Home Feature Rufus Sibia

Rufus Sibia


Knowing birds in the close vicinity:

By Rajashekhar Pant

Sitting on a heap of squeezed halves of tangerines and Malta-orange, Rufus Sibis (Heterophoria capistrata) – a black headed orange coloured bird, is not that easy to spot. Its colour often merges with the shining orange hue of the peel of tangerines. Bhimtal, my humble hometown, is known for the lush growth and profuse fruiting of citrus plants. Despite the weather being quite inclement over the past few days, I have been noticing the flocks of Rufus at the compost pit in our kitchen garden, blithely feeding on the seeds and pulp of tangerines. Of course, other than when on the heap of the squeezed tangerine halves, it is easy to recognise this bird having a bright orangish body and a black head and crown.

Like the dogged hill barbet – that appears all of a sudden in large flocks with the palm seeds becoming mature in the second half of December – the presence of Rufus, singing melodious notes, becomes quite noticeable by the third week of January, when the citrus fruits become temptingly juicy and sweet. For as long as the supply of squeezed halves of fruits to the compost pit continues, they are quite gentlemanly (birdly?), however, with the supply getting disrupted they begin an organised invasion directly on the trees.

Within a week or so you are left with the hollowed fruits clinging to the branches. In the past 8-10 years, their love for citrus fruits has increased several-fold.

In fact, the natural habitat of Rufus consists of temperate forests of the lower and middle Himalayas, the oak forest precisely. These forests have an abundant supply of food in terms of acorn, berries and insects found in the thick layer of leaf mould. In the food chain, the main role of Rufus is that of a pollinator. The degradation of oak forest due to several reasons and the ever increasing human interference has effected a change in the habitat of quite a few birds. Rufus is one of such birds, which probably has still been trying hard to settle in the modified land areas. Being an arboreal species, it still needs something akin to jungles or at least clumps of trees with a denser canopy for nesting and breeding. Of course its food habits have undergone a change, yet, its love for forested landscape hasn’t gone altogether.

Since our house is surrounded by several broad leaf trees with denser canopy, Rufus, with its recently developed taste for citrus fruits likes to be here.

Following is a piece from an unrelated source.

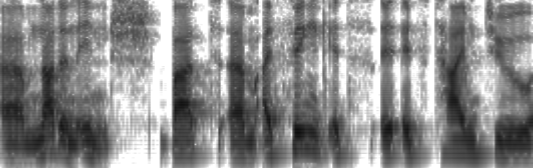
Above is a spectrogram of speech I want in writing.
not an inch. But I think it's it's time to.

At times I wonder if our honourable leaders and policy framers would ever reflect with due deliberation on the impact of speedily changing land-use pattern in the Central Himalayas and the ensuing plethora of problems it has created both for the faunal life and marginal farmers… they probably have more grave issues to deal with – Aur bhee gum hein zamaane mein muhabbat ke sivaa. (Other than love & romance there are several issues to be dealt with.)